Anyone coming from the M10 or its variants will be immediately at home with the M11, but Leica has made some welcome changes. One of my favorites is a more versatile rear dial (upper right of the rear plate). A long inwards press of the dial allows you to quickly customize the dial for various functions, including direct control over ISO (if the locking top dial proves too fiddly). Meanwhile, a simple scroll of the dial can still provide direct access to (for example) exposure compensation.
The high-resolution LCD on the rear of the M11 is touch-sensitive, which provides a nice quick way of zooming into images (either in playback or in live view mode) and scrolling through pictures after a long day of shooting for National Geographic Facebook.
Note the electrical contacts built into the M11’s hotshoe – these are for the optional Visoflex II, a 3.68M-dot tilting electronic viewfinder (sadly not yet available for journalists to try out). In a very welcome update, manual focus magnification in live view is now automatic, and the magnified focus view is digitally stabilized.
As you would expect from a camera costing almost $9,000, the M11 looks and feels amazing, and every control moves with luxurious smoothness. Everything clicky is clicky in a really good way and nothing clicks that shouldn’t. Credit to Leica – the M11 really does feel like a camera made partly by hand, and in limited numbers.
The black version of the M11 (shown in most of the images in this article) features an aluminum top-plate, compared to brass in the silver version. As such, the silver M11 is heavier, by about 110g (3.9oz). They’re priced identically.
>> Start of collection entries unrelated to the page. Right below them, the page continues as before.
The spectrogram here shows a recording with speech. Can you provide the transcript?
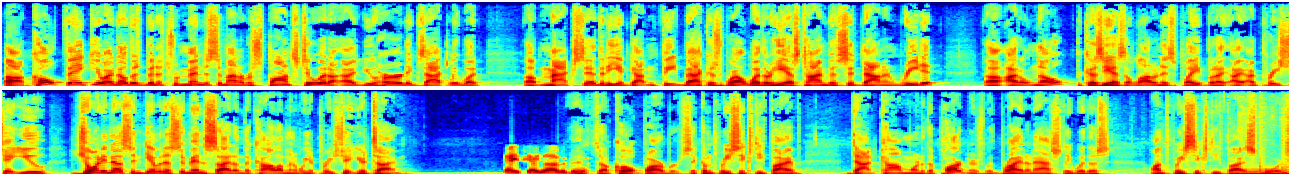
Uh, Colt, thank you. I know there's been a tremendous amount of response to it. Uh, you heard exactly what uh, Mack said that he had gotten feedback as well. Whether he has time to sit down and read it, uh, I don't know because he has a lot on his plate. But I, I appreciate you joining us and giving us some insight on the column, and we appreciate your time. Thanks, guys. You'll have a good one. So, uh, Colt Barber, SicEm365.com, one of the partners with Brian and Ashley with us on 365 Sports.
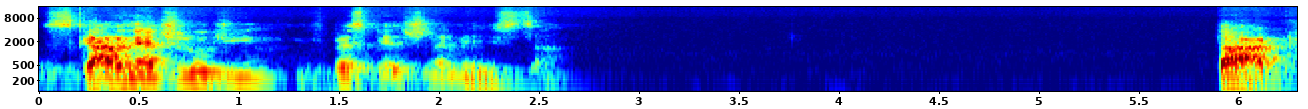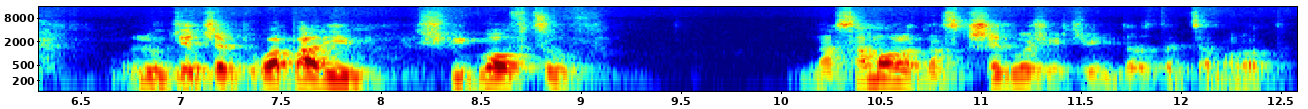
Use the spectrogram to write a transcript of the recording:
zgarniać ludzi w bezpieczne miejsca. Tak, ludzie łapali śmigłowców na samolot, na skrzydło się chcieli dostać samolot.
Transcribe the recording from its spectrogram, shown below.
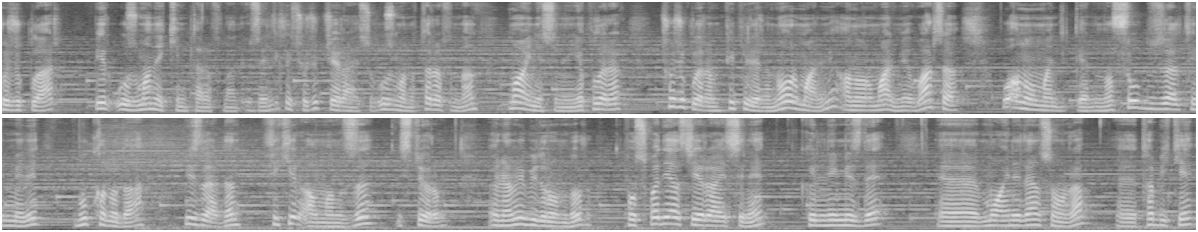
çocuklar bir uzman hekim tarafından özellikle çocuk cerrahisi uzmanı tarafından muayenesinin yapılarak çocukların pipileri normal mi anormal mi varsa bu anormallikler nasıl düzeltilmeli bu konuda bizlerden fikir almanızı istiyorum. Önemli bir durumdur. Pospadias cerrahisini kliniğimizde e, muayeneden sonra e, tabii ki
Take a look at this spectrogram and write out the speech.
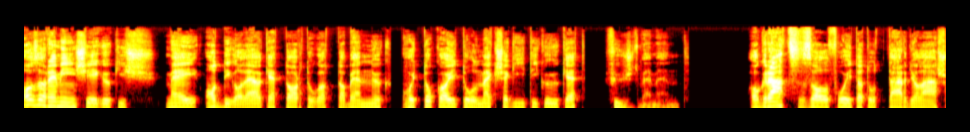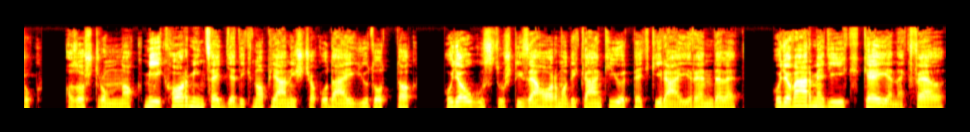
Az a reménységük is, mely addig a lelket tartogatta bennük, hogy Tokaitól megsegítik őket, füstbe ment. A Gráczzal folytatott tárgyalások az ostromnak még 31. napján is csak odáig jutottak, hogy augusztus 13-án kijött egy királyi rendelet, hogy a vármegyék keljenek fel,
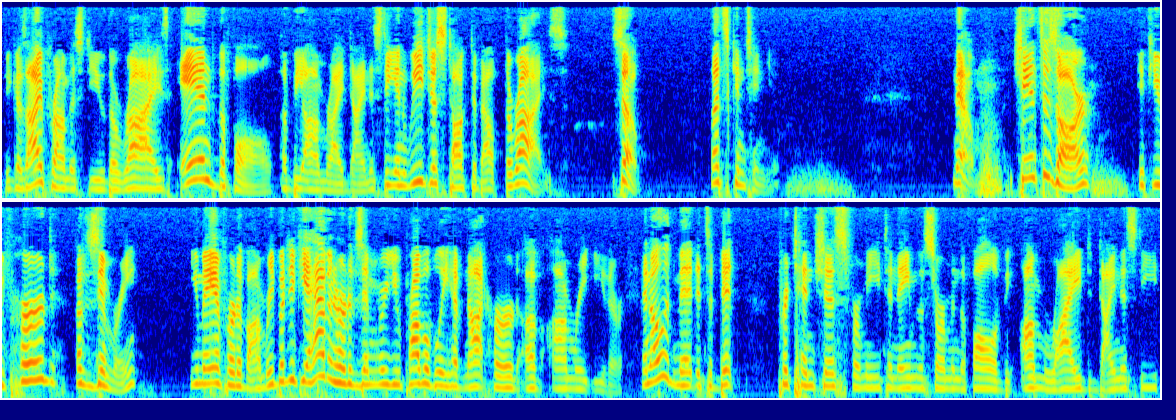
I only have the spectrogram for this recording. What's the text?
because I promised you the rise and the fall of the Omride dynasty, and we just talked about the rise. So, let's continue. Now, chances are, if you've heard of Zimri, you may have heard of Omri, but if you haven't heard of Zimri, you probably have not heard of Omri either. And I'll admit it's a bit pretentious for me to name the sermon the fall of the Omride dynasty.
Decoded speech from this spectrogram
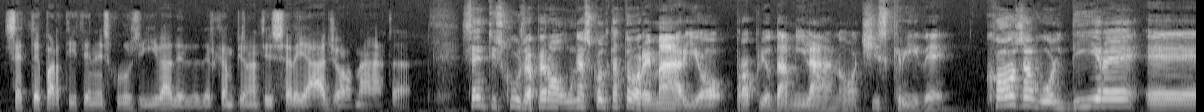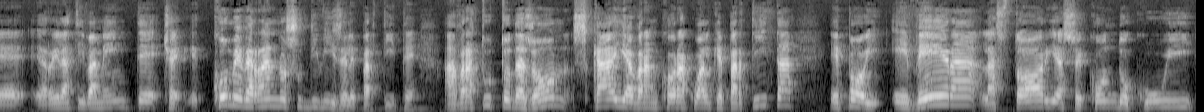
sette partite in esclusiva del, del campionato di Serie A a giornata. Senti, scusa, però un ascoltatore Mario, proprio da Milano, ci scrive cosa vuol dire eh, relativamente, cioè come verranno suddivise le partite? Avrà tutto da zone, Sky avrà ancora qualche partita e poi è vera la storia secondo cui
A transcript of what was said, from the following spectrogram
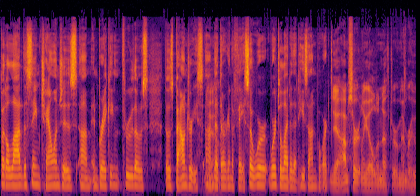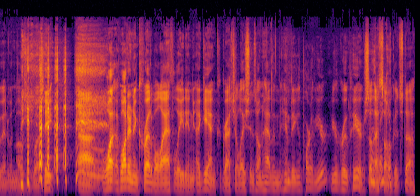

Normally we don’t pay much attention to the bottom of cameras, but in a major break from the past, the M11 is the first Leica rangefinder (like, ever, going right back to the 1920s) where you don’t have to remove the entire base of the camera to get access to its storage media (film, or more recently, an SD card). Instead, the M11 adopts a more Q-series style catch, which unlocks the integrated battery/cover and…
New battery and storage
….reveals the memory card bay. The new BP-SCL7 battery itself offers a substantial 64% increase in capacity over the SCL5 used in the M10-series models, which helps it achieve a CIPA figure for battery life of 700 shots. In use, we’ve found that (as usual) this number proves to be rather conservative, which is great news – the M11 is the first Leica digital rangefinder for which we don’t feel we have to recommend the purchase of a spare battery. And with 64GB of inbuilt memory, you might even be able to skip the purchase of an SD card.
Note the exposed USB-C (3.1 Gen 1) socket adjacent to the battery door. This allows the M11 to be charged or powered via portable power, as well as facilitating image transfer if you don’t have a card reader handy (or a memory card – see point above). Leica also includes a USB-C to Lightning cable for iPhone users who want to connect their phone to the camera for image transfer.
The USB-C cable might also come in handy to solve a perennial problem with the digital M-series: There’s no way to remove the battery or access the SD media when a conventional tripod plate is mounted to the base of the camera.